It is likely the powers that be wanted to pave the way for regulation of internet gambling, which is still very much in its infancy. Following the Black Friday fiasco in 2011, online poker had been regulated in several US states, including Nevada, New Jersey and Delaware, and it’s likely that more and more states will follow likely through interstate agreements that will allow different states to share player pools.
It is still some time away before every state in the United States offers legal and regulated online poker, so as it stands right now, players that decided to stay in the country to get their online poker fix have a choice between both regulated and non-regulated sites, depending on where they live.
Since the UIGEA and Black Friday, the online poker sites that decided to continue to operate in the United States have struggled to regain the kind of momentum gained prior to both events taking place, but there are still some decent options out there that have good traffic and are worth playing on (albeit a fairly limited number of options), but compared to sites pre-Black Friday they have much smaller player pools.
Some players have moved on to fantasy sports or live poker to still their poker fix, but there will always be some players who prefer playing poker online due to its obvious advantages. So why hasn’t more online poker sites like PartyPoker and 888Poker made the decision to stay in the US?

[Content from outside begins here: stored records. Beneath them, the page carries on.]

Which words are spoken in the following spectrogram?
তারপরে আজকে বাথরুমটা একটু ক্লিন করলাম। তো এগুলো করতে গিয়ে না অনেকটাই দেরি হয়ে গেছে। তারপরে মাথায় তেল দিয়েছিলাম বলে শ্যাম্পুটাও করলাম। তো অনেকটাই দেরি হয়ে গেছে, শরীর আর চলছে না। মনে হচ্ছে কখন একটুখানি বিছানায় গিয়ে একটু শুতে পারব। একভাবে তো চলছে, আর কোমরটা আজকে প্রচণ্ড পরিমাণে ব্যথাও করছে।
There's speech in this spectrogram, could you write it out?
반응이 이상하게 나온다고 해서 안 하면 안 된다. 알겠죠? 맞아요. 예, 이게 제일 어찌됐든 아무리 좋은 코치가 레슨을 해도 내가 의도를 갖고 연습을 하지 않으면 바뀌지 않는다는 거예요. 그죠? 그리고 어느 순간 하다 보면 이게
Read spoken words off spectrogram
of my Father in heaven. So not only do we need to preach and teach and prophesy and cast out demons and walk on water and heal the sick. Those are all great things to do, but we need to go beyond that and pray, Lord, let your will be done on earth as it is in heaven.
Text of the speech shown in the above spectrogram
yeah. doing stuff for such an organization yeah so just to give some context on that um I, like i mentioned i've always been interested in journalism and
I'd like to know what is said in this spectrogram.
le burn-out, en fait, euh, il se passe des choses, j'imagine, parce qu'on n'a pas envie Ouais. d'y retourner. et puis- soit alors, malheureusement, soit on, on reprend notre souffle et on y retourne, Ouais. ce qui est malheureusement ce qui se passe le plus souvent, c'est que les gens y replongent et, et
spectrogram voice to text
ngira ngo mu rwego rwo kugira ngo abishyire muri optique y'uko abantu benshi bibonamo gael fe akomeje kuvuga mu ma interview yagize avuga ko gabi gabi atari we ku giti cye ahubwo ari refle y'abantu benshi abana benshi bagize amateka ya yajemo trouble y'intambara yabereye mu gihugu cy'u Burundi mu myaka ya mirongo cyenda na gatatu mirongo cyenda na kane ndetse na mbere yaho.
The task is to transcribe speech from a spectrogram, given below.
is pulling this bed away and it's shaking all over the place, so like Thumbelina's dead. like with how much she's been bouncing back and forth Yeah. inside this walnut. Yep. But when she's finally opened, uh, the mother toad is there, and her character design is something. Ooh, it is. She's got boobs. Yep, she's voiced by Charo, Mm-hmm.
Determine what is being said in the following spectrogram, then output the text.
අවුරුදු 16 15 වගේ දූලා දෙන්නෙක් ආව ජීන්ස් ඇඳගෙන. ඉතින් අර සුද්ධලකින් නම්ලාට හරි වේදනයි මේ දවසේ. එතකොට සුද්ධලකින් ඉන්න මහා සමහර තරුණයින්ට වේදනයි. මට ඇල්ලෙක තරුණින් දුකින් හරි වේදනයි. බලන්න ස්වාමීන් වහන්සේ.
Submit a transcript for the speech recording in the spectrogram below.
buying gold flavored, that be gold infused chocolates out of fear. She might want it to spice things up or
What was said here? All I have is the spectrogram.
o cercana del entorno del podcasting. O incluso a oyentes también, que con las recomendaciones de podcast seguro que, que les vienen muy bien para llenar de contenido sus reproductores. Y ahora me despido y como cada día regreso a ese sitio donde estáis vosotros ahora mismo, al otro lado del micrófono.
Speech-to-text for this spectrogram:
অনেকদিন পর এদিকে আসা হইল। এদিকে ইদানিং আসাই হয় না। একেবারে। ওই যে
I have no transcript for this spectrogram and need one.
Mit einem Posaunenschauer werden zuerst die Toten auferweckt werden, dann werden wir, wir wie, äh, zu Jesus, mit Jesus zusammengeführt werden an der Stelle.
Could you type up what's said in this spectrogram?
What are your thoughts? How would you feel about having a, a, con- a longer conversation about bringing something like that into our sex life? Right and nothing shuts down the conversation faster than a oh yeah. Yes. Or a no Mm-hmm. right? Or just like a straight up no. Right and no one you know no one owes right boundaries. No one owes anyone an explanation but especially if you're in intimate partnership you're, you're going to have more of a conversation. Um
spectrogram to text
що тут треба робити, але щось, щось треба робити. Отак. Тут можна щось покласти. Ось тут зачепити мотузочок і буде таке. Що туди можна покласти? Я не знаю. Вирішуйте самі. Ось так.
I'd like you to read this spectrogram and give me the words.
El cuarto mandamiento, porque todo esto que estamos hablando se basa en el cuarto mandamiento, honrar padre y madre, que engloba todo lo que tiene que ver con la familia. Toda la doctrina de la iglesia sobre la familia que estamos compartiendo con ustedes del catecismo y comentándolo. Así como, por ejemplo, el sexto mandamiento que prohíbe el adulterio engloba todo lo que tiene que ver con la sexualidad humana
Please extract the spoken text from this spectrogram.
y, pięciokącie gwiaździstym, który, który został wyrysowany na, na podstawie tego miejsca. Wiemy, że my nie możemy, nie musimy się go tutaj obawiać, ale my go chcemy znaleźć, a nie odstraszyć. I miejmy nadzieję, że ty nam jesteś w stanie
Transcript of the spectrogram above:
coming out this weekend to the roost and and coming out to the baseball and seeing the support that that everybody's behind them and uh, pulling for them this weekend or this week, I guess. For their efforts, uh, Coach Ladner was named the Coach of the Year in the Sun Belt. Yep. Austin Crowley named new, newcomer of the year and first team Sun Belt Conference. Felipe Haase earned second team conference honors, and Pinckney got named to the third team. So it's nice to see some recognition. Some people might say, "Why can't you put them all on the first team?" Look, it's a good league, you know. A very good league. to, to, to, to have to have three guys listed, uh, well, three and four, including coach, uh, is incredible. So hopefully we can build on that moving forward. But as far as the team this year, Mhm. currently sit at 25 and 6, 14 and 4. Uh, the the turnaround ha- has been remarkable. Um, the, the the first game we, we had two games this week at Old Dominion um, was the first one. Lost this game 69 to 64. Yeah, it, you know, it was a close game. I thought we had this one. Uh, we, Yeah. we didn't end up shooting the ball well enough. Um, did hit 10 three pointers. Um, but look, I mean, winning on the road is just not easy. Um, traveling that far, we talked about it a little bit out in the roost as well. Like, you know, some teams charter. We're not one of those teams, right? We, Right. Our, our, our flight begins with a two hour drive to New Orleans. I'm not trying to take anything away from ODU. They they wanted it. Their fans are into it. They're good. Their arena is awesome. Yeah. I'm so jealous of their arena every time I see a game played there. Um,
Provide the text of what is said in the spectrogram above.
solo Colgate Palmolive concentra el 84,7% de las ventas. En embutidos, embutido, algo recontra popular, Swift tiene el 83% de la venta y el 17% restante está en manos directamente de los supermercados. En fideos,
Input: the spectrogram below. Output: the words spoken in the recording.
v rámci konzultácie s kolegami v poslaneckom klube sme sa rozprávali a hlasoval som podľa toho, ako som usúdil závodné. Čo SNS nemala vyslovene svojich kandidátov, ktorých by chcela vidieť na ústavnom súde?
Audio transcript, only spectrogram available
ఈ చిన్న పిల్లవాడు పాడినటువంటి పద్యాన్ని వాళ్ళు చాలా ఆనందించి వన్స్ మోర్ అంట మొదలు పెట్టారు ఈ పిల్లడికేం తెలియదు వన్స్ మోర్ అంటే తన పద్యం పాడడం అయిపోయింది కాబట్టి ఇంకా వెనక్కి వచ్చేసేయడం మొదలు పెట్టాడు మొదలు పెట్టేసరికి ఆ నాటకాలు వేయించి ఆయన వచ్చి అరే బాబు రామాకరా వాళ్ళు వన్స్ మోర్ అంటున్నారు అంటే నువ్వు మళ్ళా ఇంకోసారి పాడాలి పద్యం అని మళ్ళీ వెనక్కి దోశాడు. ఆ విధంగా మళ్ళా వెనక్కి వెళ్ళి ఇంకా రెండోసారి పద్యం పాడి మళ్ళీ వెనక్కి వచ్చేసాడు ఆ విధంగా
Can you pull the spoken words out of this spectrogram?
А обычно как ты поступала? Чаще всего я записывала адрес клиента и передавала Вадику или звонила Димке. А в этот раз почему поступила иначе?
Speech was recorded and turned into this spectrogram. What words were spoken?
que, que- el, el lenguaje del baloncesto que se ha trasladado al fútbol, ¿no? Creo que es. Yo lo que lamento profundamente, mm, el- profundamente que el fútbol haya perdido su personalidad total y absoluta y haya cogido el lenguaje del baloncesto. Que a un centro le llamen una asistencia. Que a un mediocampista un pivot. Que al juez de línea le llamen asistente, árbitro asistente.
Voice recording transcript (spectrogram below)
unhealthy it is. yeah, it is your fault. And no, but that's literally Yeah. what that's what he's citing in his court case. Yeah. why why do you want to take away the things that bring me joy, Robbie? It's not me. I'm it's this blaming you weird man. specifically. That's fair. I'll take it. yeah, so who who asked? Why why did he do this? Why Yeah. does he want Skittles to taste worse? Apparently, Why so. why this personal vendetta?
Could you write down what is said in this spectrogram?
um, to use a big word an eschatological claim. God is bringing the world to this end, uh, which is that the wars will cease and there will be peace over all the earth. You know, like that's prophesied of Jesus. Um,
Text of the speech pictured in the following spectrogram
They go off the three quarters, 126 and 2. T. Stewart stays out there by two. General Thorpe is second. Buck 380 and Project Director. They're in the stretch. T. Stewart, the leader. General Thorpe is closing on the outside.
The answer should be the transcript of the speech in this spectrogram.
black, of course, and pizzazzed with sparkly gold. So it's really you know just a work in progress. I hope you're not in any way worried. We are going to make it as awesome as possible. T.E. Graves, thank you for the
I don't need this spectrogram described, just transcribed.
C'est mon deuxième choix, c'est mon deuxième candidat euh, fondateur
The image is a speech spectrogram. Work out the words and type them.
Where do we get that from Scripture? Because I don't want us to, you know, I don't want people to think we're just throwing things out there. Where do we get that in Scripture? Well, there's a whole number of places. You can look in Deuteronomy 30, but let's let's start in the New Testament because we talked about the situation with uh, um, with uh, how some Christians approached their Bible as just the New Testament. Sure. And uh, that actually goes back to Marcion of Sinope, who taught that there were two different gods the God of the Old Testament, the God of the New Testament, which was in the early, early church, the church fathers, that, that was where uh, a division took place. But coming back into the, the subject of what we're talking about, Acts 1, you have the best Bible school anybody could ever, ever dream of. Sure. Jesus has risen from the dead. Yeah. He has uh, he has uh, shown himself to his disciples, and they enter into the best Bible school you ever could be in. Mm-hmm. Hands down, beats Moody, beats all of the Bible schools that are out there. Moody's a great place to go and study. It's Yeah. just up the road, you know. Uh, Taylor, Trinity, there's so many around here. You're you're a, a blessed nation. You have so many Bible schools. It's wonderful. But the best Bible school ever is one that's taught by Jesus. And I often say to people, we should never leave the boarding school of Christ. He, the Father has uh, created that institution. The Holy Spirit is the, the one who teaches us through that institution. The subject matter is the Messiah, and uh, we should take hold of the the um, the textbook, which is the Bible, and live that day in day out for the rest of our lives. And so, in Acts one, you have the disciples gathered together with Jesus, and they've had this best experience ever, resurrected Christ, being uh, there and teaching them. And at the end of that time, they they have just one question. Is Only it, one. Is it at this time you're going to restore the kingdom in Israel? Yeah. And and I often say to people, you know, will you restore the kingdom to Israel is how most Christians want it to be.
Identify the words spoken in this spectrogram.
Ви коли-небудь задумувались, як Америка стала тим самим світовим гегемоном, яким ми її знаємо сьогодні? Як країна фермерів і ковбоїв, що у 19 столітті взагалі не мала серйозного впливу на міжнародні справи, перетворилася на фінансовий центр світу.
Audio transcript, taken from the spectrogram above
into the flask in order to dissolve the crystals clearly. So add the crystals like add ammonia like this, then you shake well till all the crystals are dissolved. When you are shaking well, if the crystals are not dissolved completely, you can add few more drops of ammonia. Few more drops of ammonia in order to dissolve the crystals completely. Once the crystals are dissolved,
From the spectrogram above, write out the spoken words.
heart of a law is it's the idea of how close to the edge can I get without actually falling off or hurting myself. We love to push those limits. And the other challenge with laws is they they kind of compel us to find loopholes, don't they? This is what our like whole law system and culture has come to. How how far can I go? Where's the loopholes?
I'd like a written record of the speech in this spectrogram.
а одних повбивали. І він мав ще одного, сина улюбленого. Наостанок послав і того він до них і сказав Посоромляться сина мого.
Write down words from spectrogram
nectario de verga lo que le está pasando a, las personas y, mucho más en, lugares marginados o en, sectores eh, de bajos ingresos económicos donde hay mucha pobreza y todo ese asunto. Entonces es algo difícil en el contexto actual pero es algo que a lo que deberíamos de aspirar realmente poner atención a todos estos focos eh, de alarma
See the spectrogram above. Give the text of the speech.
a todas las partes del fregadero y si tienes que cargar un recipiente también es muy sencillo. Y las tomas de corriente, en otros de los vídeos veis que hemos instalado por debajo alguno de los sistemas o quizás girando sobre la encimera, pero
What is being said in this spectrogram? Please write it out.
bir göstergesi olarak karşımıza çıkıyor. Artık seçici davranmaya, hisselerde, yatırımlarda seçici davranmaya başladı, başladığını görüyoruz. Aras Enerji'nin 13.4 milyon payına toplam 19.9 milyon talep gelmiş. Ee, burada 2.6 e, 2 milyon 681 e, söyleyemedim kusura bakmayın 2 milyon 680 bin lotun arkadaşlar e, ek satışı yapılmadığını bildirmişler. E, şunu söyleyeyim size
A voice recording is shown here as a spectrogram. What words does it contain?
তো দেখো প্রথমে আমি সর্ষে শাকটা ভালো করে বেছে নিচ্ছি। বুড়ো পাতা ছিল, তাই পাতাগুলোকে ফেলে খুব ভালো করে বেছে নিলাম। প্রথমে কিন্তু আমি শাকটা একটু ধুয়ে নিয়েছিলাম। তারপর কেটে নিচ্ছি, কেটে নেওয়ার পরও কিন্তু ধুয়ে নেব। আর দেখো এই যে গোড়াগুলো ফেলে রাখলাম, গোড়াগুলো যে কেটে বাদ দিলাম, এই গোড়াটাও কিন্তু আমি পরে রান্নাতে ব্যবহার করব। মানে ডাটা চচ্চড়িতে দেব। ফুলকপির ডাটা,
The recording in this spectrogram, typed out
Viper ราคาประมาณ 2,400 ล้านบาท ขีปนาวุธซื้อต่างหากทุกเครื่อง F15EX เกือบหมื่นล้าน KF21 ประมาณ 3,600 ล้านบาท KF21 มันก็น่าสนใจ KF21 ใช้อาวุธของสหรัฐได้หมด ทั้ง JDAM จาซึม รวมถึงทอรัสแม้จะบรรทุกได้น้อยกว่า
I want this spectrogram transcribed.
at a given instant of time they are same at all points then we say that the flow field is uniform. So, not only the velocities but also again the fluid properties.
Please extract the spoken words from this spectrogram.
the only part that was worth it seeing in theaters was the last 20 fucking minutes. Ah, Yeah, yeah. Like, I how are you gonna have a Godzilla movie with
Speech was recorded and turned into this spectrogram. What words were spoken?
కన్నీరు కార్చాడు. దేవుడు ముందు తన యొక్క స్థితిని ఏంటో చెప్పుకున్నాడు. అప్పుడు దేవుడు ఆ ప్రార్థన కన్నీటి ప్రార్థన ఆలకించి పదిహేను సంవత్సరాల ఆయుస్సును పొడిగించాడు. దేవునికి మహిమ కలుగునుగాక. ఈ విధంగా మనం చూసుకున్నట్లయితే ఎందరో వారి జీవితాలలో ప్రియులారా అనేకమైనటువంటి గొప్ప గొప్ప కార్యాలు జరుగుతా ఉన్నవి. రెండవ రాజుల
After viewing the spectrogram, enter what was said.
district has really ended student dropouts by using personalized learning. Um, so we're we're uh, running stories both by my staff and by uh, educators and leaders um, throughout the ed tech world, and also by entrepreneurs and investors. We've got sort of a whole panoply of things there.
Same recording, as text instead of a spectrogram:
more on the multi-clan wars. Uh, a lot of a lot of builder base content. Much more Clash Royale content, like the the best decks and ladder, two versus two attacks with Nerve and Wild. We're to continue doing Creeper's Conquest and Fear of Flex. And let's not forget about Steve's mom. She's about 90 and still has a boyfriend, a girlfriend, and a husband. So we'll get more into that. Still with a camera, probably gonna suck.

Well, they gambled on the fact that online poker would become regulated in the US again (which it turns out was the case), and didn’t want to risk hurting their chances of being allowed to continue to operate in a regulated market. Furthermore, they were publicly traded companies and wanted to do the right thing by their shareholders. Also some states prohibit online poker, so it’s necessary for operators to geo-target and exclude certain players from playing on their site, adding weight to the decision.